[31:04–31:25] [William Kando and his son Khalil Kando] are the ones who are selling all the Dead Sea Scrolls in the world, they’ve been responsible for any Dead Sea Scrolls fragment that is legitimate that has been sold in the last ten years, or actually, in the last fifty or sixty years the family has been responsible.   

Towards the end, Fields recounts the famous story of professor Frank Moore Cross’ legendary meeting with Old Kando, but with a new twist:

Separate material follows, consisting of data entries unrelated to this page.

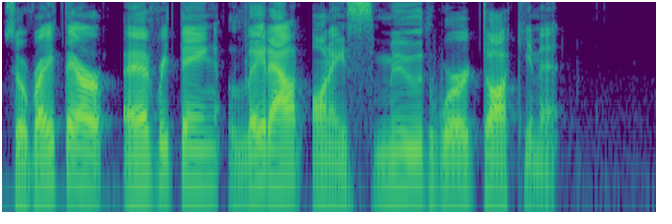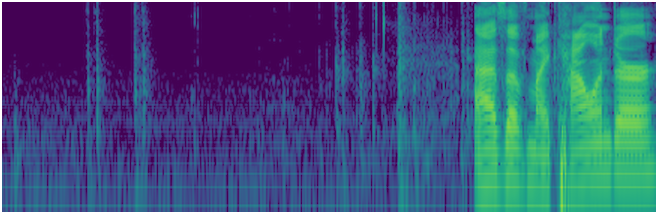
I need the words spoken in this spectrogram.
So right there, everything laid out on a smooth Word document. As of my calendar,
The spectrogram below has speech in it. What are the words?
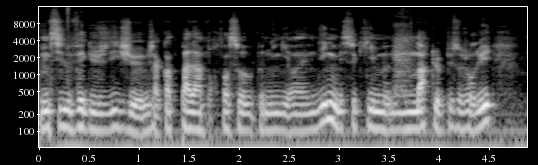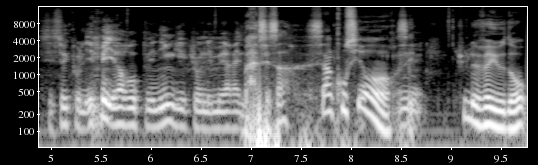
même si le fait que je dis que je j'accorde pas d'importance au opening et au ending, mais ceux qui me marquent le plus aujourd'hui, c'est ceux qui ont les meilleurs openings et qui ont les meilleurs endings. bah, c'est ça, c'est inconscient. Mm. Tu le veuilles ou non,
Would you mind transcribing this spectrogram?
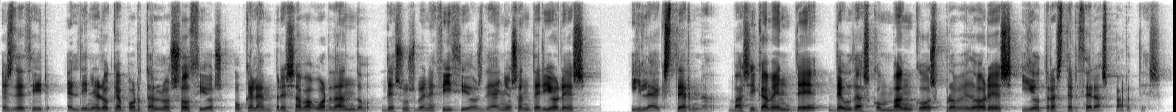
es decir, el dinero que aportan los socios o que la empresa va guardando de sus beneficios de años anteriores, y la externa, básicamente deudas con bancos, proveedores y otras terceras partes.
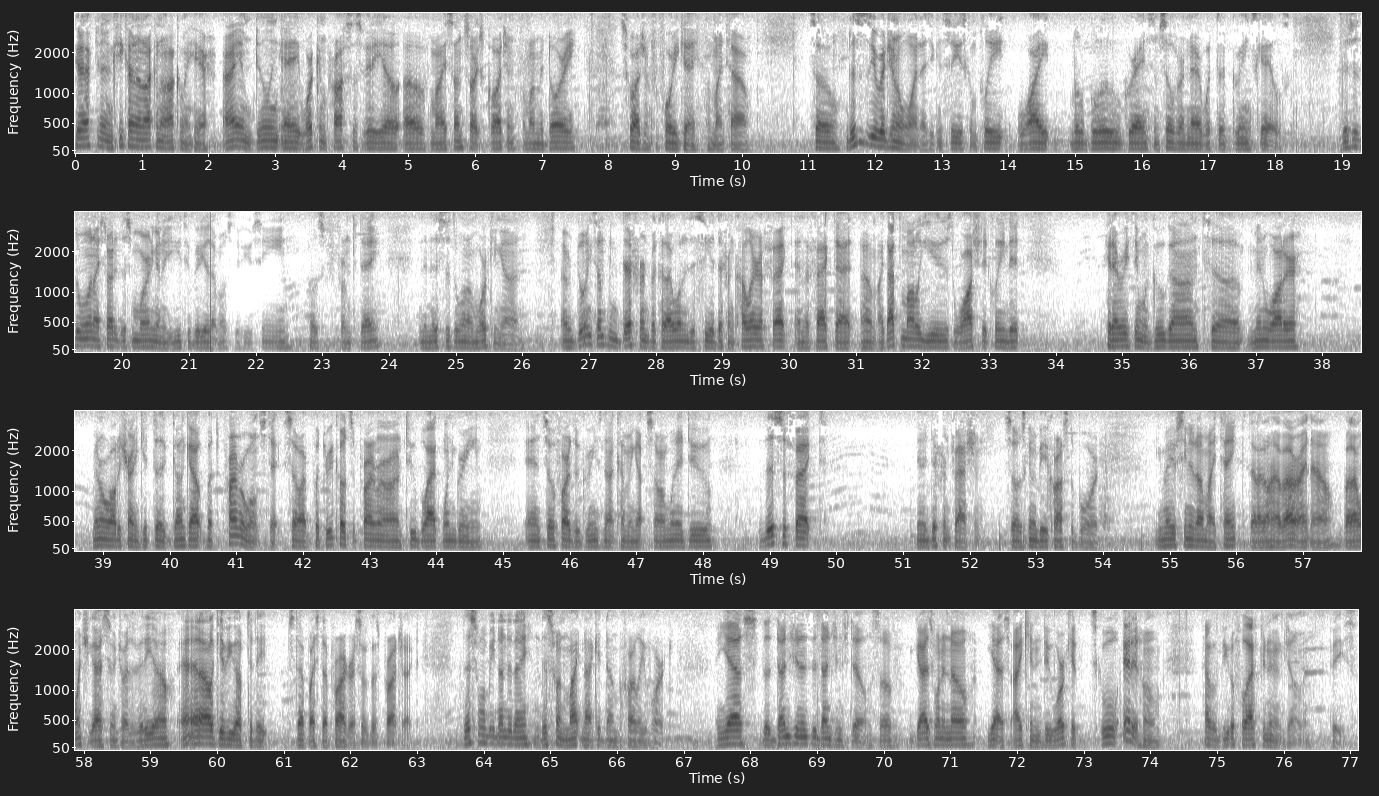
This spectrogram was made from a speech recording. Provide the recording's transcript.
Good afternoon, Kiko Nakano Akuma here. I am doing a work in process video of my Sunshark Squadron for my Midori Squadron for 40k of my Tau. So this is the original one. As you can see, it's complete, white, little blue, gray, and some silver in there with the green scales. This is the one I started this morning on a YouTube video that most of you seen post from today. And then this is the one I'm working on. I'm doing something different because I wanted to see a different color effect and the fact that um, I got the model used, washed it, cleaned it, hit everything with Goo Gone to min water, mineral water trying to get the gunk out, but the primer won't stick. So I put three coats of primer on, two black, one green, and so far the green's not coming up. So I'm going to do this effect in a different fashion. So it's going to be across the board. You may have seen it on my tank that I don't have out right now, but I want you guys to enjoy the video, and I'll give you up-to-date step-by-step progress of this project. This won't be done today. This one might not get done before I leave work. And yes, the dungeon is the dungeon still. So if you guys want to know, yes, I can do work at school and at home. Have a beautiful afternoon, gentlemen. Peace.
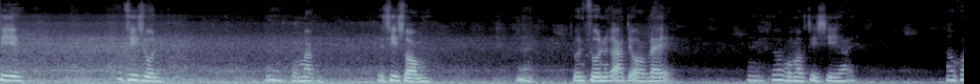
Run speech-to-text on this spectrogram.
สี่ที่ศูนย์ผมมักที่สี่สอง ศูนย์ศูนย์ก็อาจจะออกได้เออก็ผมมักที่สี่ให้เอาขอ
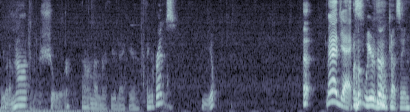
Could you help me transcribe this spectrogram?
But I'm not sure. I don't remember if you're back here. Fingerprints? Yep. Uh, Mad Jacks. Weird little cutscene.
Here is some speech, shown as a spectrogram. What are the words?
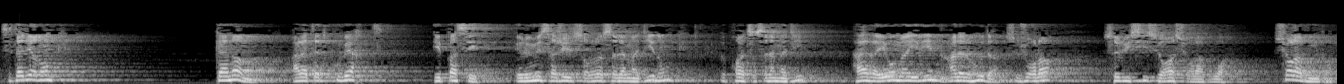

[48:56–51:51] In March of 1966 he [Frank Cross] got on a plane, went to Beirut. He had an appointment with the elder Kando to meet him, at night, after dark, under a bridge in Beirut, and he was gonna look at the Temple Scroll to see if he could buy it, ok? All sounds very mysterious… So, he came in, found the bridge, was dark, found Mr. Kando in his car, knocked on the window, he opened it, and he didn’t have the Temple scroll with him. But he did have a large box of fragments. Ok? Now, Frank Cross looks through those and, a few years ago he said to me, “you know, when I looked through that box of fragments I saw things that I never saw again,” which means they never came again into the museum. They weren’t part of any future sale at least that Frank Cross had seen. So, a few months ago, when one of the fragments that the South Western Baptist Theological Seminary bought was a Psalms fragment, I got to thinking that maybe that was the Psalms fragment Frank Cross mentioned to me that he had seen under the bridge that night, and it never showed up again.

So, last Tuesday when I was in Jerusalem I said to William, well, and I told him this story again just to remind him. And I said: “William, is it possible that the fragment that South Western Seminary just bought was in that box that your dad showed to Frank Cross in March of 1966 under that bridge in Beirut?” and he said, “yes, it’s possible.” So, that gives you a clue, sorta to the root of a lot of these fragments. Probably from Beirut, to Cyprus, to Zurich, probably in 1966, just before the Six-Day War, and we don’t have any idea how many there are.

So, talk to your friends, we need to buy these, I’m talking to some of my friends, but that’s the situation we have now. And we know how it came about that that big piece of Genesis is still there, we know how it happened and we also know that it’ll take 42 million dollars to buy it.

Last summer two articles were published in the journal Dead Sea Discoveries arguing that several of the post-2002 Dead Sea Scrolls fragments most likely are modern forgeries. In fact,  during the last two years we have seen a growing consensus among Dead Sea Scrolls scholars that the majority of the these fragments most likely are modern fakes. All this puts the stories we have reviewed above in a strange light – as does the anecdote about Schøyen’s last meeting with the elder Kando, published in the 2016 book Gleanings from the Caves:

On visiting Kando’s shop in Jerusalem in March 1993, I found Kando … sitting on a chair in the middle of the room facing the window, wearing his red Turkish fez, as he used to do…. When I asked whether there was any chance of acquiring Dead Sea Scroll fragments from him or anyone else, his answer was short and gruff: “Those days are gone!” That was his final word on the matter; he passed away a month later at the age of 83 (Gleanings from the Caves, 27).

In 1993 the elder Kando had no scrolls or fragments for sale, and seemingly no vault in Switzerland. Now, twenty five years later, Dead Sea Scrolls scholars are faced not only with 150 new fragments and new or rewritten legends about Kando, but also with a situation where prominentent Dead Sea Scrolls actors Charlesworth and Fields are promoting each of their Dead Sea Scroll series partly devoted to the publication of these very fragments, namely “The Dead Sea Scrolls: Hebrew, Aramaic, and Greek Texts with English Translations” (Mohr Siebeck) and “Dead Sea Scrolls Editions” (Brill). The fact that a substantial part of the post-2002 fragments now are established as fakes should encourage us to read stories like the ones I have reviewed anew. Somewhat paradoxically, the truth about the fake post-2002 fragments may in fact lie hidden in the stories told in order to authenticate and to create a lucrative market for them.

Årstein Justnes is a professor in the Department of Religion, Philosophy, and History at the University of Agder, Norway.